Sometime, even the most sophisticated DSLRs can make a complete mess of the your exposure, with the result that your subjects will be too light or too dark. Think about some landscape photos you may have seen where the sky looks great but foreground objects are too dark, snow photos where the snow looks grey, or people playing on a beach in bright sunshine, but it looks like they were playing at tea time because the images were dark.

This happens because camera metering systems attempt to average out the exposure to give a mid grey tone, (not grey in colour!), this usually works well because many images have both bright and dark areas in the scene. When the tones of these areas are averaged out, they quite often end up as mid-grey, but when a scene has very prominent bright or very prominent dark areas, this averaging out method can cause under or over exposure.

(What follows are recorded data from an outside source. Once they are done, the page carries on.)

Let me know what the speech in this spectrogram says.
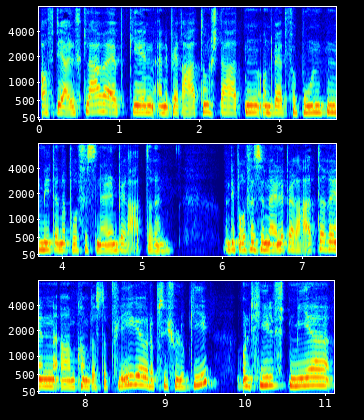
auf die Alles Klare App gehen, eine Beratung starten und werde verbunden mit einer professionellen Beraterin. Und die professionelle Beraterin ähm, kommt aus der Pflege oder Psychologie und hilft mir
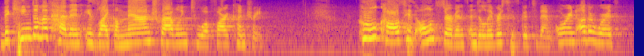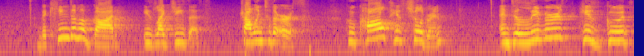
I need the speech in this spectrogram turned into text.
The kingdom of heaven is like a man traveling to a far country who calls his own servants and delivers his good to them. Or, in other words, the kingdom of God is like Jesus traveling to the earth, who calls his children and delivers his goods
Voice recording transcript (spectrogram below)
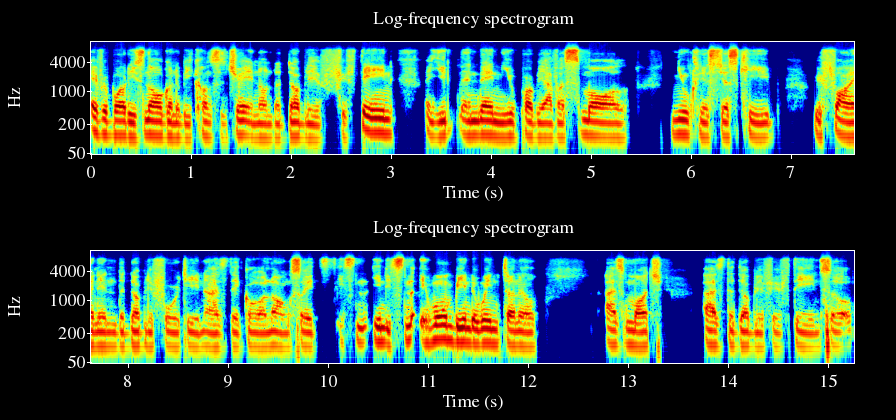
Everybody's now going to be concentrating on the W15, and you, and then you probably have a small nucleus just keep refining the W14 as they go along. So it's it's it's it won't be in the wind tunnel as much as the W15. So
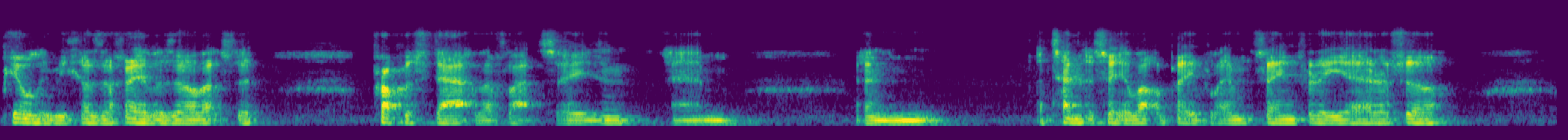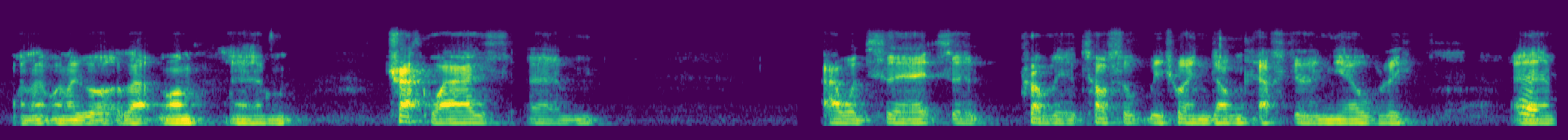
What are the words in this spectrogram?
purely because I feel as though that's the proper start of the flat season. Um, and I tend to see a lot of people I haven't seen for a year or so when I, when I go to that one. Um, track wise, um, I would say it's a, probably a toss up between Doncaster and Newbury. Um,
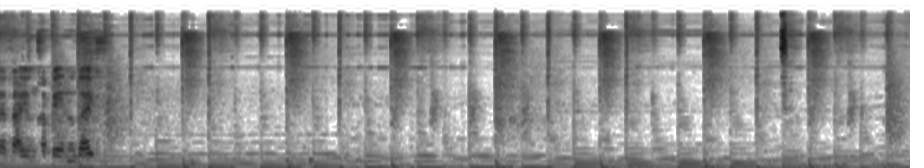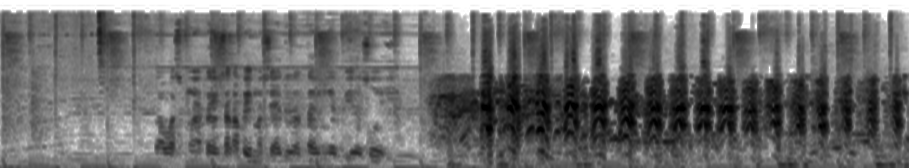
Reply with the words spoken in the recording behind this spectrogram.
Wala tayong kape no guys. Bawas muna tayo sa kape, masyado na tayong nervyoso eh.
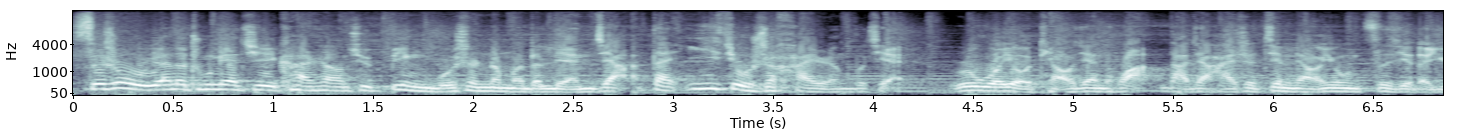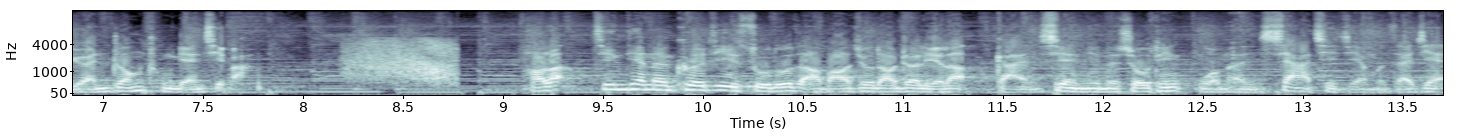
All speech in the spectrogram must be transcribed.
四十五元的充电器看上去并不是那么的廉价，但依旧是害人不浅。如果有条件的话，大家还是尽量用自己的原装充电器吧。好了，今天的科技速读早报就到这里了，感谢您的收听，我们下期节目再见。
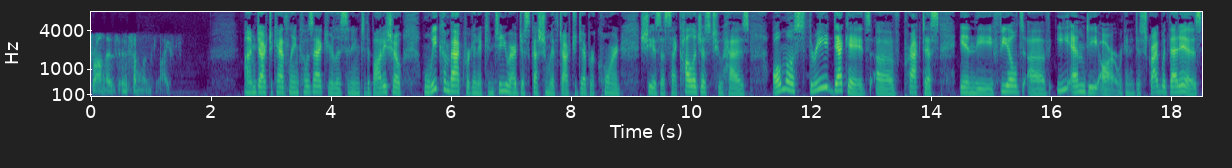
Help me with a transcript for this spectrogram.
traumas in someone's life. I'm Dr. Kathleen Kozak. You're listening to The Body Show. When we come back, we're going to continue our discussion with Dr. Deborah Korn. She is a psychologist who has almost three decades of practice in the field of EMDR. We're going to describe what that is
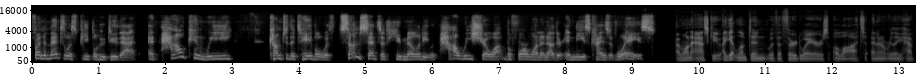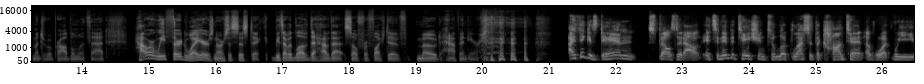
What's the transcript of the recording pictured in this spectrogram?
fundamentalist people who do that. And how can we come to the table with some sense of humility with how we show up before one another in these kinds of ways? I want to ask you. I get lumped in with the third wayers a lot, and I don't really have much of a problem with that. How are we third wayers narcissistic? Because I would love to have that self reflective mode happen here. I think as Dan spells it out. It's an invitation to look less at the content of what we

The lovely bride Aimee above, has beautiful light skin, but because the wall and her dress are quite dark toned (and her face and arms are quite small in the frame), her skin would have been over-exposed if I hadn't used -1.3ev exposure compensation.

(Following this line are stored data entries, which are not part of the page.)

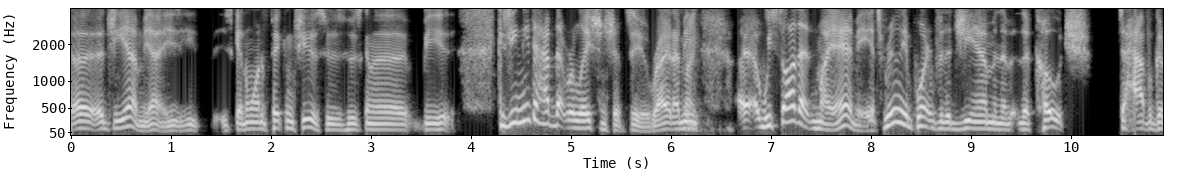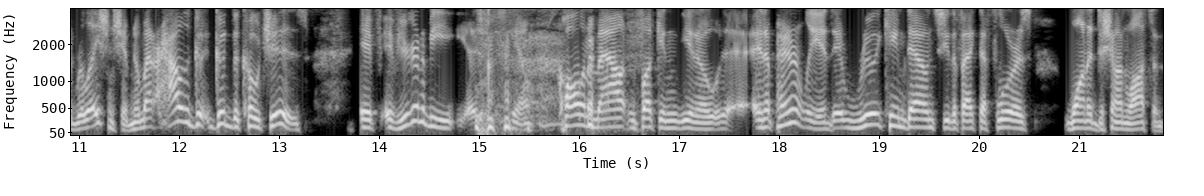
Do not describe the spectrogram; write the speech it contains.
a, a GM, yeah, he, he- he's going to want to pick and choose who's who's going to be because you need to have that relationship too, right? I mean, uh, we saw that in Miami. It's really important for the GM and the, the coach to have a good relationship, no matter how good, good the coach is. If if you're going to be, uh, you know, calling him out and fucking, you know, and apparently it, it really came down to the fact that Flores wanted Deshaun Watson.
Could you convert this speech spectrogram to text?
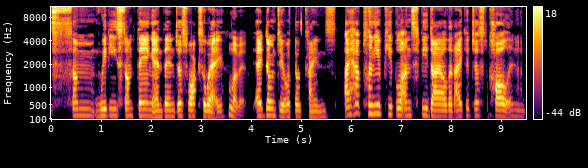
some witty something and then just walks away. Love it. I don't deal with those kinds. I have plenty of people on speed dial that I could just call and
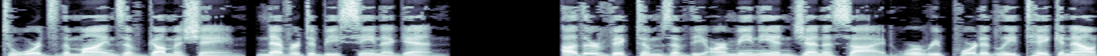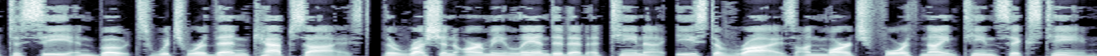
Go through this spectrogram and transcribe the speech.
towards the mines of Gümüşhane, never to be seen again. Other victims of the Armenian genocide were reportedly taken out to sea in boats which were then capsized. The Russian army landed at Atina, east Of Rize on March 4, 1916.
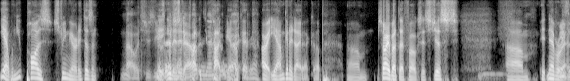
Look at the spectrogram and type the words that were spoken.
yeah, when you pause StreamYard, it doesn't. No, it's just you It- edit just it out. cut, and cut, yeah, okay. in. All right, yeah, I'm gonna die back up. Um, sorry about that, folks. It's just um, it never ends.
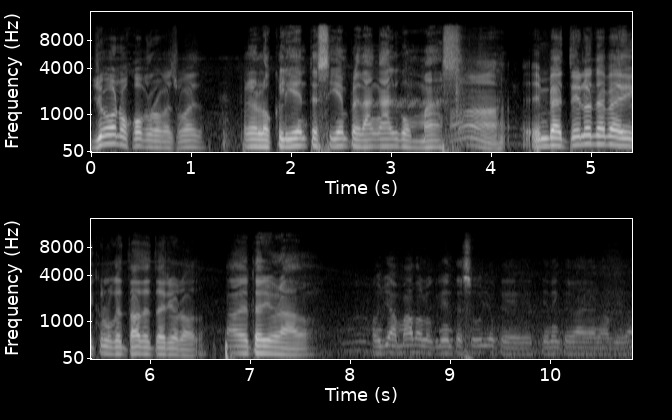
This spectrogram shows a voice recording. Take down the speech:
Yo no cobro doble sueldo. Pero los clientes siempre dan algo más. Ah, invertirlo en el vehículo que está deteriorado. Está deteriorado. Un llamado a los clientes suyos que tienen que dar a Navidad.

In these two short video clips you'll see how the auto metering system of the video camera is fooled when zoomed in.

Watch what happens to black velvet
Watch what happens to a white wall

In both cases, the image changed to a mid grey, obviously you wouldn't normally fill the frame with all black or all white, but it does show how the exposure can be fooled by the tone of the subject. In fact the light didn't change on either the material or on the wall, so in theory the exposure should have remained the same.

Unless you're in Manual Exposure mode, the only way to lighten or darken an image is to use exposure compensation, there's absolutely no point in switching from say Aperture Priority to Shutter Speed priority or vice versa, it won't make any difference. Exposure compensation changes the shutter speed or the aperture by the amount of compensation you specify. The method of changing exposure compensation varies from one camera to the next,

There's usually a button on the back or top of the camera that looks like this:-
The actual method varies, usually there's a '+ and - ' bar.

Then you simply move the appropriate camera dial to move the pointer towards the + position to make the image lighter, or the - position to make the image darker. As a rule of thumb, to lighten up an image try around +1.0ev as a starting point, and the opposite to darken an image.

To see exposure compensation in action and how the camera settings change with different subjects, even in the same light, watch the Exposure Compensation video